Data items
======

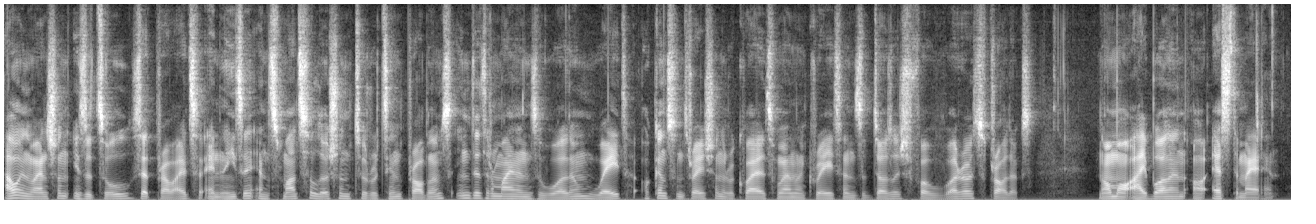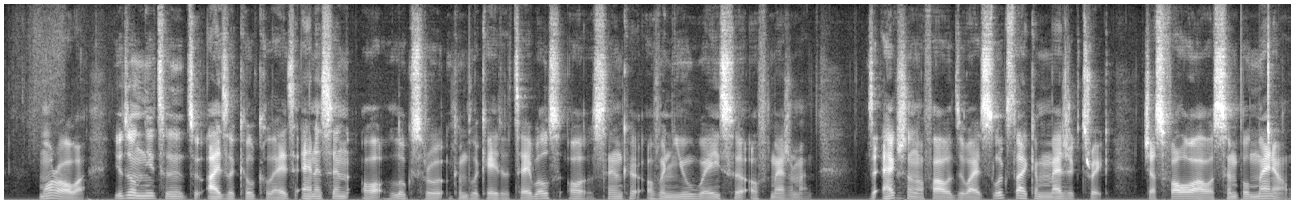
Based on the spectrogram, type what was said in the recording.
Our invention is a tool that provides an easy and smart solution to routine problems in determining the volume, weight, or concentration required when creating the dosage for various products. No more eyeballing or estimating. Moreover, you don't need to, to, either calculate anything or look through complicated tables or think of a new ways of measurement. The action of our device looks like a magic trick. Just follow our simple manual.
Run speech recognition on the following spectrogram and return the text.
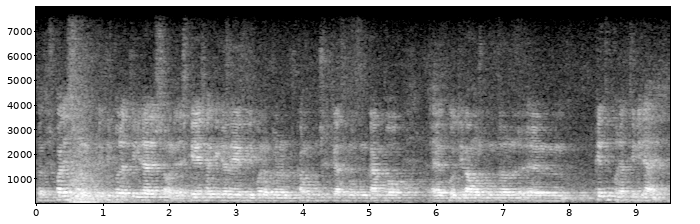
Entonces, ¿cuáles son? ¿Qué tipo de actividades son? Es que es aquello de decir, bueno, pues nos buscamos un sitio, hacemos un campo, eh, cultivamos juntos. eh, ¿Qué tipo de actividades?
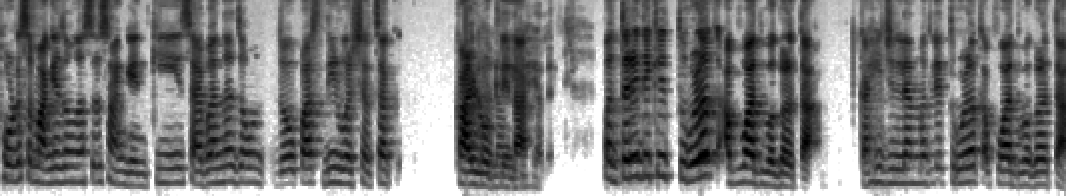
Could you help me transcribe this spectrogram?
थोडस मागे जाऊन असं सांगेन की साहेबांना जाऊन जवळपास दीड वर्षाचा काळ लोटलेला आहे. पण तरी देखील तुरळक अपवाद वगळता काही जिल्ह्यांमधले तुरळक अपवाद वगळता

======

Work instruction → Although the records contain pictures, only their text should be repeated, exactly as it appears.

Final answer →
Based on the spectrogram, type what was said in the recording.
Our invention is a tool that provides an easy and smart solution to routine problems in determining the volume, weight, or concentration required when creating the dosage for various products. No more eyeballing or estimating. Moreover, you don't need to, to, either calculate anything or look through complicated tables or think of a new ways of measurement. The action of our device looks like a magic trick. Just follow our simple manual.
Run speech recognition on the following spectrogram and return the text.
Entonces, ¿cuáles son? ¿Qué tipo de actividades son? Es que es aquello de decir, bueno, pues nos buscamos un sitio, hacemos un campo, eh, cultivamos juntos. eh, ¿Qué tipo de actividades?
Could you help me transcribe this spectrogram?
थोडस मागे जाऊन असं सांगेन की साहेबांना जाऊन जवळपास दीड वर्षाचा काळ लोटलेला आहे. पण तरी देखील तुरळक अपवाद वगळता काही जिल्ह्यांमधले तुरळक अपवाद वगळता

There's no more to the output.